Required work: Start with the line that holds "This clip of". Please copy it and each remaining line below exactly, leaving pictures out.

○ ○ ○ ○

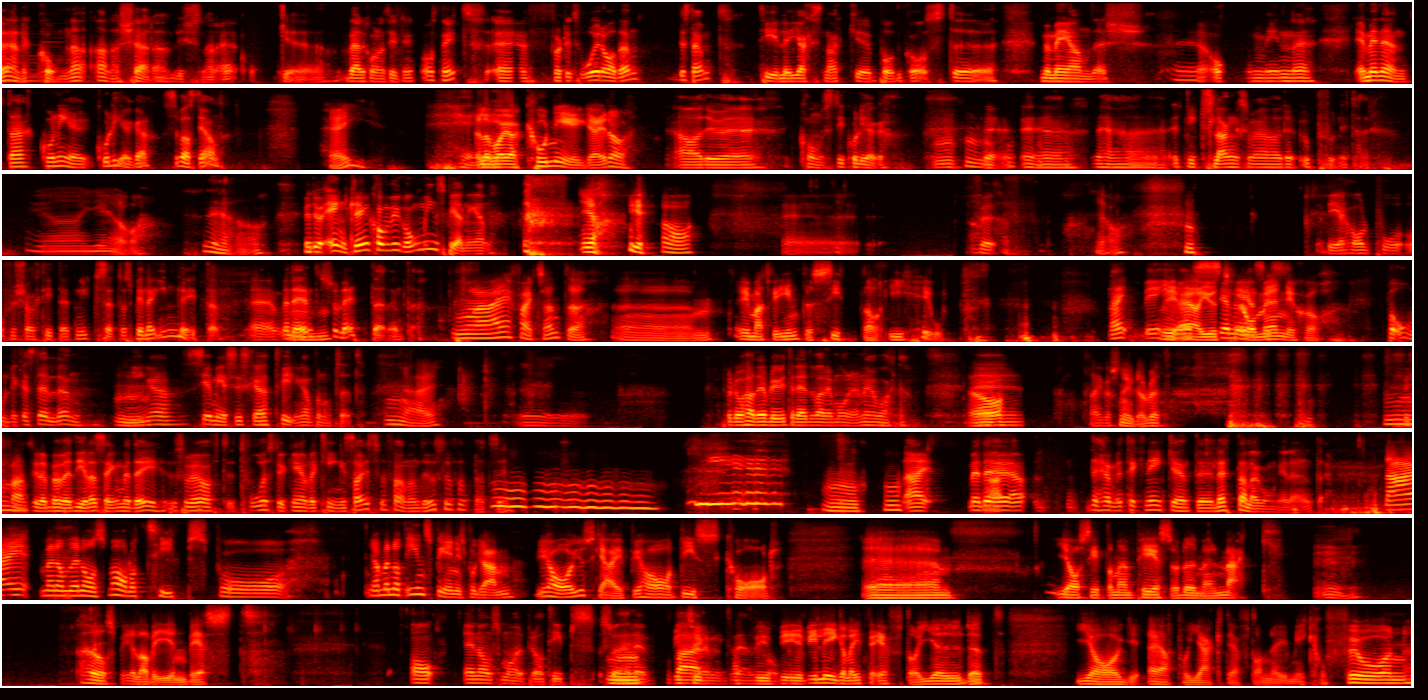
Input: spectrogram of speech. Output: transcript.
Välkomna alla kära lyssnare och eh, välkomna till ett nytt avsnitt. Eh, 42 i raden bestämt till Jaktsnack podcast eh, med mig Anders eh, och min eh, eminenta kollega Sebastian. Hej! Hej! Eller var jag konega idag? Ja, du är konstig kollega. Mhm. Det, eh, det här är ett nytt slang som jag har uppfunnit här. Ja, ja. Ja. Hör Du, äntligen kom vi igång med inspelningen. Ja, ja. Eh, för, Ja. Vi har hållit på och försökt hitta ett nytt sätt att spela in lite. Eh, Men det är inte Mhm. så lätt är det inte. Nej, faktiskt inte. Um, I och med att vi inte sitter ihop. Nej, vi är, Vi är ju två människor. På olika ställen. Mm. Inga siamesiska tvillingar på något sätt. Nej. Eh, För då hade jag blivit rädd varje morgon när jag vaknade. Ja, Eh, tack vad snygg du har blivit. Fy fan, skulle jag behöva dela säng med dig? Så vi har haft två stycken jävla king size för fan om du skulle få plats i. Mm. Nej, men det, det här med teknik är inte lätt alla gånger. Är inte. Nej, men om det är någon som har något tips på ja, men något inspelningsprogram. Vi har ju Skype, vi har Discord. Eh, jag sitter med en PC och du med en Mac. Mm. Hur spelar vi in bäst? Ja, är det någon som har ett bra tips så Mm, är det varmt att vi, välkommen. vi, vi ligger lite efter ljudet. Jag är på jakt efter en ny mikrofon.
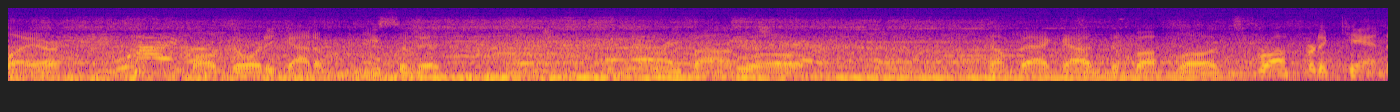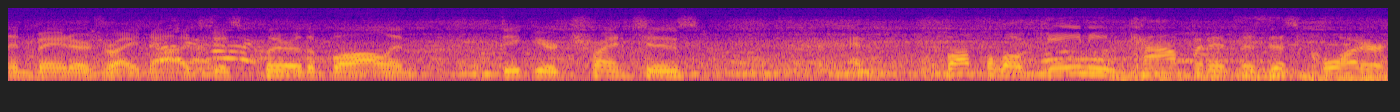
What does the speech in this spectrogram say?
player. Paul Dougherty got a piece of it. Rebound will come back out to Buffalo. It's rough for the Canton Invaders right now. It's just clear the ball and dig your trenches. And Buffalo gaining confidence as this quarter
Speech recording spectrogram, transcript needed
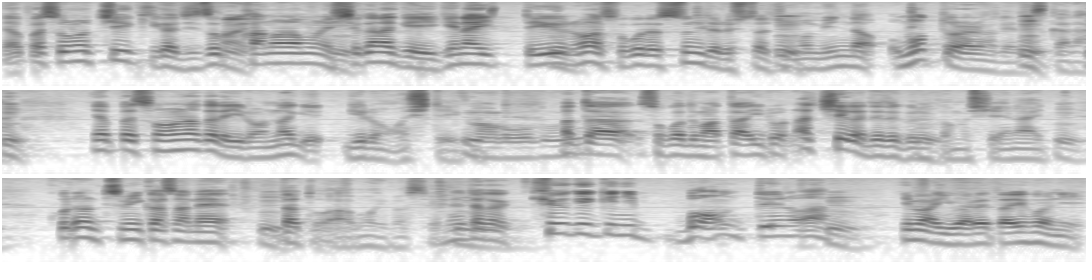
やっぱりその地域が持続可能なものにしていかなきゃいけないっていうのは、そこで住んでる人たちもみんな思っておられるわけですから、やっぱりその中でいろんな議論をしていく。またそこでまたいろんな知恵が出てくるかもしれない、うん、これの積み重ねだとは思いますよね、だから急激にボンっていうのは、今言われたように、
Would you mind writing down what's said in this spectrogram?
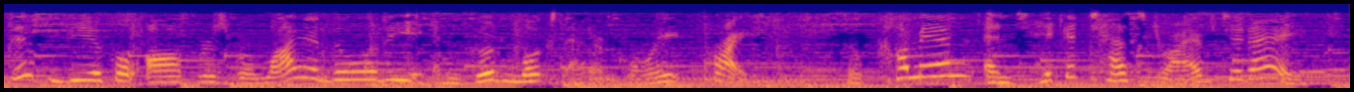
This vehicle offers reliability and good looks at a great price. So come in and take a test drive today.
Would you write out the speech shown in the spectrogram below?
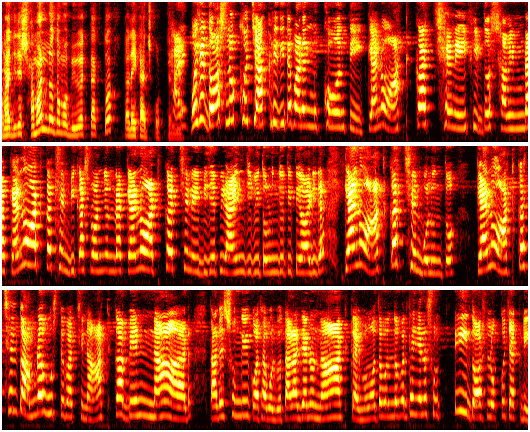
ওনার যদি সামান্যতম বিবেক থাকতো তাহলে এই কাজ করতেন বলছি দশ লক্ষ চাকরি দিতে পারেন মুখ্যমন্ত্রী কেন আটকাচ্ছেন এই ফিরদোস শামীমরা কেন আটকাচ্ছেন বিকাশ রঞ্জনরা? কেন আটকাচ্ছেন এই বিজেপির আইনজীবী তরুণজ্যোতি তেওয়ারিরা? কেন আটকাচ্ছেন বলুন তো? কেন আটকাচ্ছেন তো আমরাও বুঝতে পারছি না। আটকাবেন না আর তাদের সঙ্গেই কথা বলব। তারা যেন না আটকায়। মমতা বন্দ্যোপাধ্যায় যেন সত্যিই দশ লক্ষ চাকরি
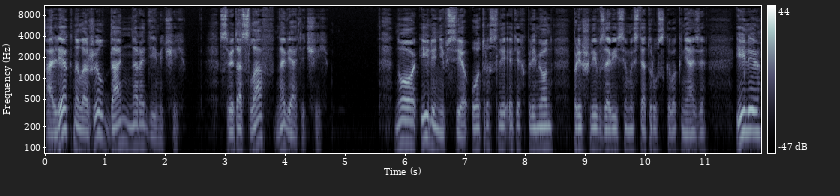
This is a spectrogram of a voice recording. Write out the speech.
Олег наложил дань на Радимичей, Святослав — на Вятичей. Но или не все отрасли этих племен пришли в зависимость от русского князя, или,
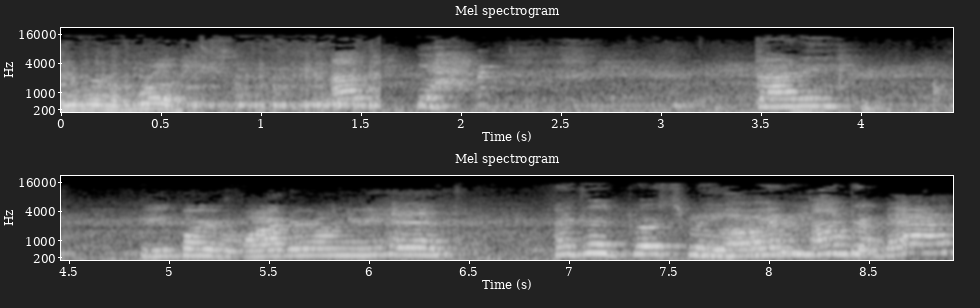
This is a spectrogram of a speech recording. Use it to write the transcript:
give her a brush. Daddy, Are you pouring water on your head? I just brushed my You hair. already I'm, took a br- bath.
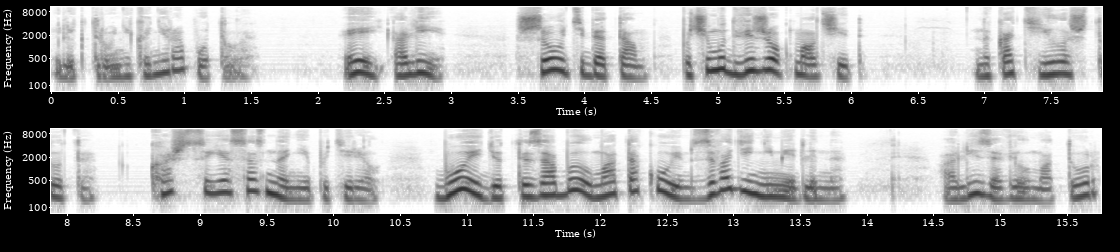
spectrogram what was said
Электроника не работала. Эй, Али, что у тебя там? Почему движок молчит? Накатило что-то. Кажется, я сознание потерял. Бой идет, ты забыл, мы атакуем. Заводи немедленно. Али завел мотор,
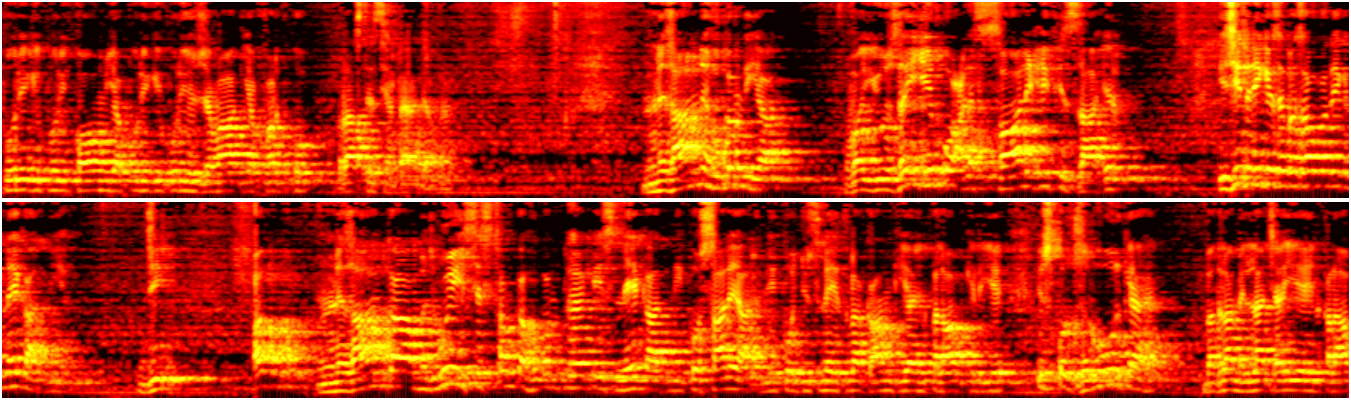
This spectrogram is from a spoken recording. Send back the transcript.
پوری کی پوری قوم یا پوری کی پوری جماعت یا فرد کو راستے سے ہٹایا جاتا ہے۔ نظام نے حکم دیا وہ یوزئی کو ظاہر اسی طریقے سے بسا اوقات ایک نیک آدمی ہے۔ جی اب نظام کا مجموعی سسٹم کا حکم تو ہے کہ اس نیک آدمی کو، صالح آدمی کو، جس نے اتنا کام کیا انقلاب کے لیے، اس کو ضرور کیا ہے؟ بدلہ ملنا چاہیے، انقلاب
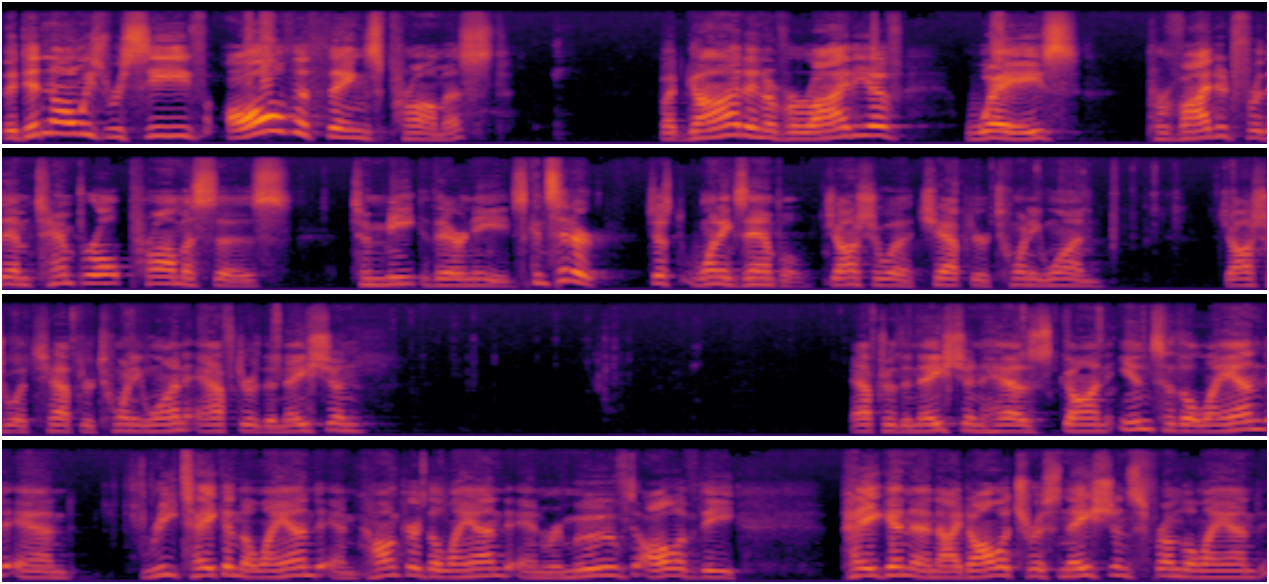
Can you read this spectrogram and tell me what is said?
They didn't always receive all the things promised, but God, in a variety of ways, provided for them temporal promises to meet their needs. Consider just one example Joshua chapter 21. Joshua chapter 21, after the nation. After the nation has gone into the land and retaken the land and conquered the land and removed all of the pagan and idolatrous nations from the land,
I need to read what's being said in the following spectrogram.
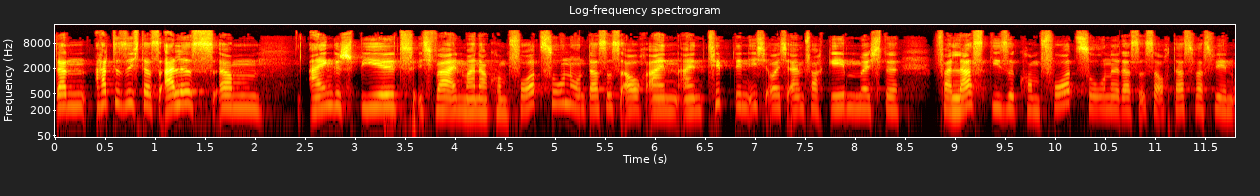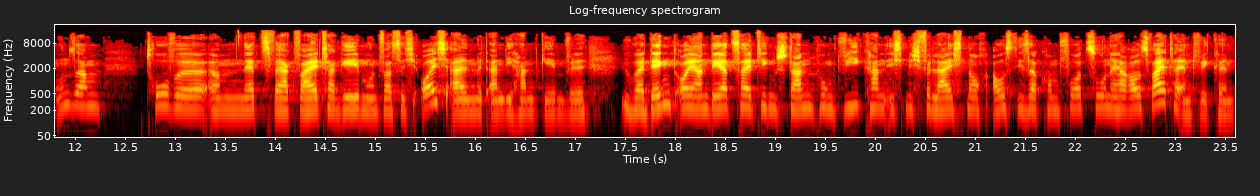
Dann hatte sich das alles ähm, eingespielt. Ich war in meiner Komfortzone und das ist auch ein, ein Tipp, den ich euch einfach geben möchte. Verlasst diese Komfortzone. Das ist auch das, was wir in unserem Trove-Netzwerk weitergeben und was ich euch allen mit an die Hand geben will. Überdenkt euren derzeitigen Standpunkt, wie kann ich mich vielleicht noch aus dieser Komfortzone heraus weiterentwickeln.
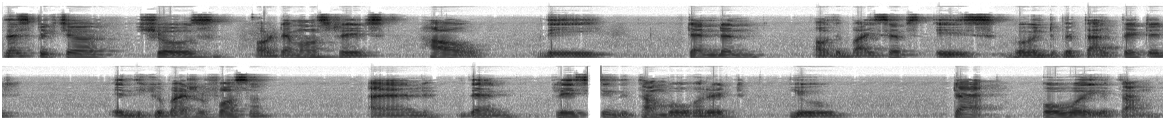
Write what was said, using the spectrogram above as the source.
This picture shows or demonstrates how the tendon of the biceps is going to be palpated in the cubital fossa and then placing the thumb over it you tap over your thumb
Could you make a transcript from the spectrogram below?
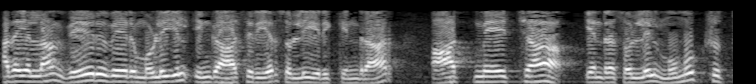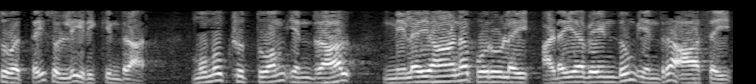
அதையெல்லாம் வேறு வேறு மொழியில் இங்கு ஆசிரியர் சொல்லி இருக்கின்றார் ஆத்மேச்சா என்ற சொல்லில் முமுக்ஷுத்துவத்தை சொல்லி இருக்கின்றார். முமுக்ஷுத்துவம் என்றால் நிலையான பொருளை அடைய வேண்டும் என்ற ஆசை.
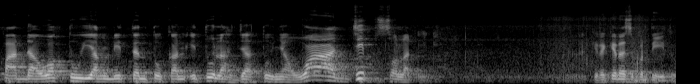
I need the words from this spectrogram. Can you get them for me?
Pada waktu yang ditentukan itulah jatuhnya wajib sholat ini. Nah, kira-kira seperti itu.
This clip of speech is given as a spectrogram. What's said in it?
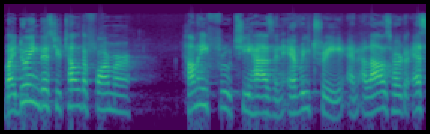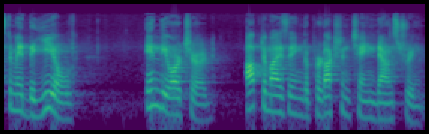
By doing this, you tell the farmer how many fruits she has in every tree and allows her to estimate the yield in the orchard, optimizing the production chain downstream.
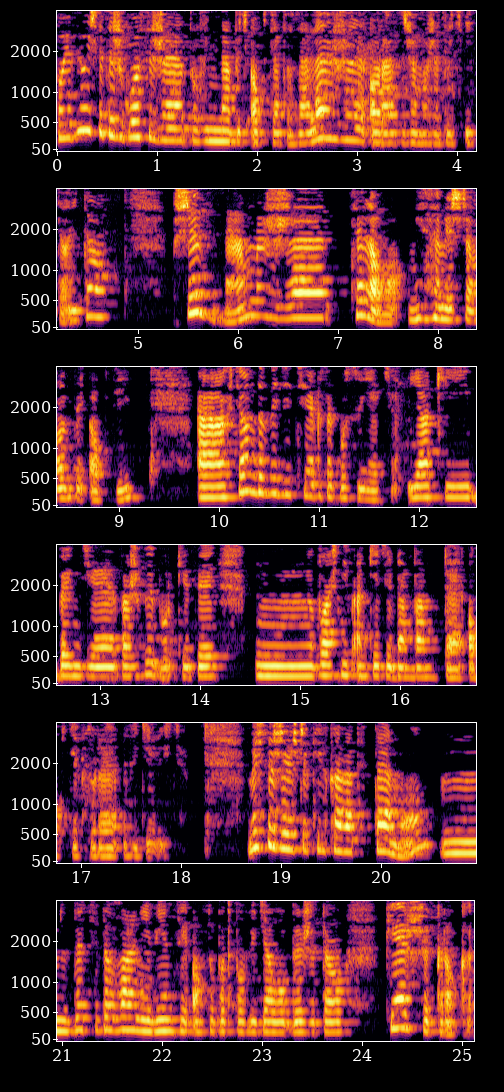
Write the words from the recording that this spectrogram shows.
Pojawiły się też głosy, że powinna być opcja to zależy oraz, że może być i to i to. Przyznam, że celowo nie zamieszczałam tej opcji. A chciałam dowiedzieć się, jak zagłosujecie, jaki będzie Wasz wybór, kiedy mm, właśnie w ankiecie dam Wam te opcje, które widzieliście. Myślę, że jeszcze kilka lat temu mm, zdecydowanie więcej osób odpowiedziałoby, że to pierwszy krok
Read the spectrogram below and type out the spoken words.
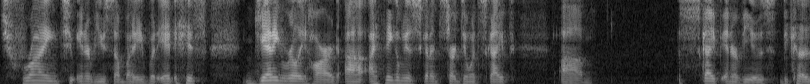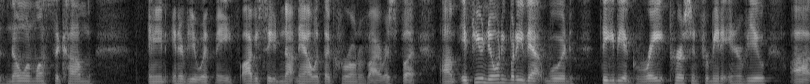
trying to interview somebody, but it is getting really hard. Uh, I think I'm just gonna start doing Skype, um, Skype interviews because no one wants to come and interview with me. Obviously, not now with the coronavirus, but um, if you know anybody that would think it'd be a great person for me to interview, uh,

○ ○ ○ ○

Written solution:
This clip of speech is given as a spectrogram. What's said in it?
By doing this, you tell the farmer how many fruits she has in every tree and allows her to estimate the yield in the orchard, optimizing the production chain downstream.
Write the words from the recording that this spectrogram shows.
Pojawiły się też głosy, że powinna być opcja to zależy oraz, że może być i to i to. Przyznam, że celowo nie zamieszczałam tej opcji. A chciałam dowiedzieć się, jak zagłosujecie, jaki będzie Wasz wybór, kiedy mm, właśnie w ankiecie dam Wam te opcje, które widzieliście. Myślę, że jeszcze kilka lat temu mm, zdecydowanie więcej osób odpowiedziałoby, że to pierwszy krok
Read the spectrogram below and type out the spoken words.
trying to interview somebody, but it is getting really hard. Uh, I think I'm just gonna start doing Skype, um, Skype interviews because no one wants to come and interview with me. Obviously, not now with the coronavirus, but um, if you know anybody that would think it'd be a great person for me to interview, uh,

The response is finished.